Hello. My name is Shelley Aronoff. I teach social science at Glendale Community College. For the past two years I’ve taught a class on Urban Education in America, in which my students work in teams to identify an issue related to the material covered in class and explore it in detail using a process called design thinking.
Design thinking allows students to gain deep knowledge about an issue by providing a framework for problem solving. While engaged in a semester-length design thinking project, students learn to listen to team members’ ideas and develop the confidence to communicate their own ideas. The time spent collaborating in teams helps students understand the work is not personal; it is not about being right. The goal is to identify the path leading to the best result, regardless of who came up with the original idea. Students learn that ideas evolve. An idea can begin with one student in one form and, with ongoing input from the team, result in an outcome no single person could have envisioned. Students also learn to view failure as an opportunity for reflection and growth.
As the semester progresses, I have an opportunity to witness students’ creativity come alive. Few students have been given an opportunity to develop an original solution to a contemporary problem and, although initially wary, over time they embrace the challenge. The result is a sense of pride in the work accomplished.
The most meaningful thing I’ve experienced teaching design thinking to community college students has been helping them to discover their creative potential and to regard failure as a part of a process, not an end result. Design thinking empowers students to view themselves as innovators, problem solvers, and scholars.

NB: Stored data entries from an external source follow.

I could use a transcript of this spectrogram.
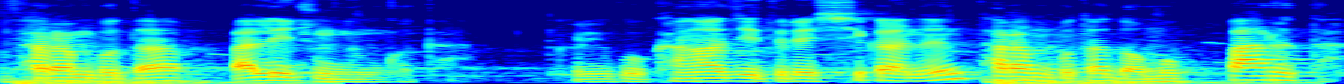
사람보다 빨리 죽는 거다. 그리고 강아지들의 시간은 사람보다 너무 빠르다.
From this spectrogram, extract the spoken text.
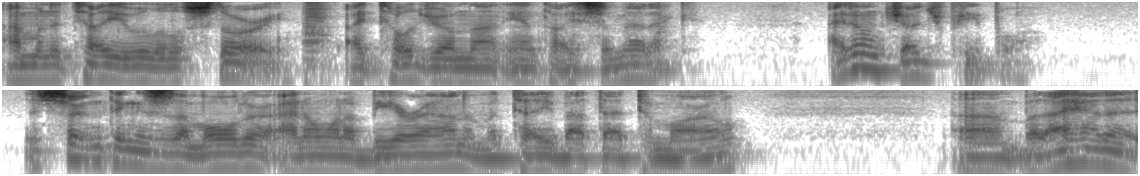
I'm going to tell you a little story. I told you I'm not anti Semitic. I don't judge people. There's certain things as I'm older I don't want to be around. I'm going to tell you about that tomorrow. Um, but I had a,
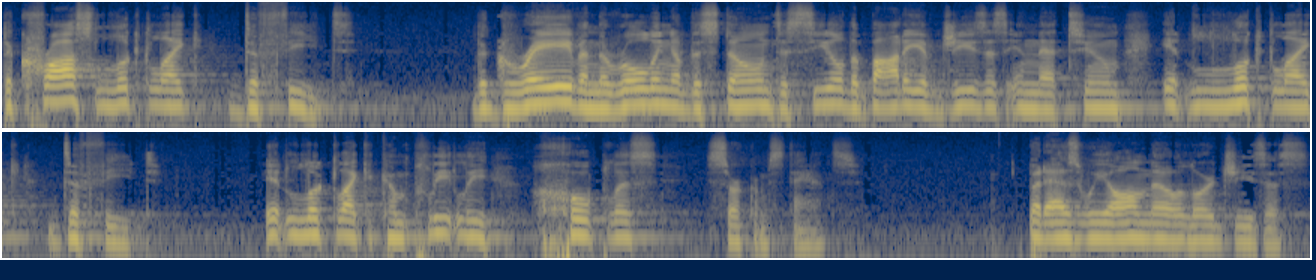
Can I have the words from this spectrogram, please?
The cross looked like defeat. The grave and the rolling of the stone to seal the body of Jesus in that tomb, it looked like defeat. It looked like a completely hopeless circumstance. But as we all know, Lord Jesus,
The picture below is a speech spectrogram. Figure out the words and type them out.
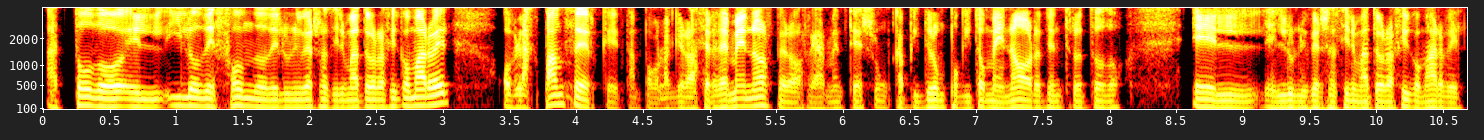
a todo el hilo de fondo del universo cinematográfico Marvel, o Black Panther, que tampoco la quiero hacer de menos, pero realmente es un capítulo un poquito menor dentro de todo el, universo cinematográfico Marvel.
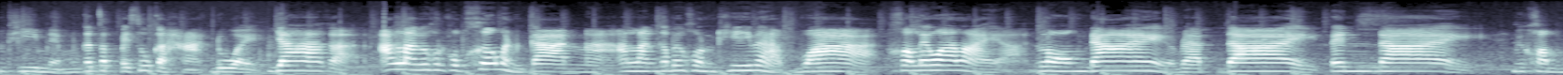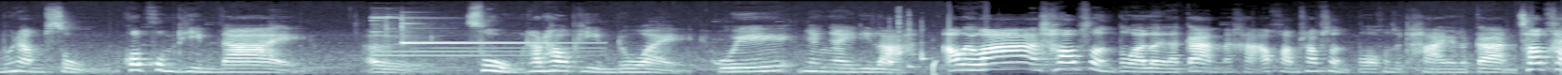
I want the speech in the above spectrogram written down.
ำทีมเนี่ยมันก็จะไปสู้กับฮาร์ดด้วย ยากอะอลันเป็นคนครบเครื่องเหมือนกันนะอลันก็เป็นคนที่แบบว่าเขาเรียกว่าอะไรอะร้องได้ แรปได้ เต้นได้ มีความเป็นผู้นำสูง ควบคุมทีมได้ เออสูงเท่าๆพิมพ์ด้วย อุ๊ยยังไงดีล่ะ เอาไปว่าชอบส่วนตัวเลยละกันนะคะ เอาความชอบส่วนตัวคนสุดท้ายเลยละกัน ชอบใคร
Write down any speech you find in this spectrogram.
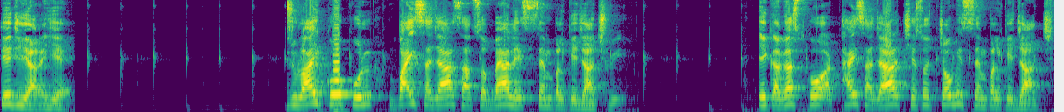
तेज़ी आ रही है। जुलाई को कुल 22,742 सैंपल की जाँच हुई। एक अगस्त को 28,624 सैंपल की जाँच।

I invite you to explore past projects. The format I've selected to display student work is modeled after Design for America, where students from the best private and public universities in the country are working to solve the world’s problems using the design thinking process.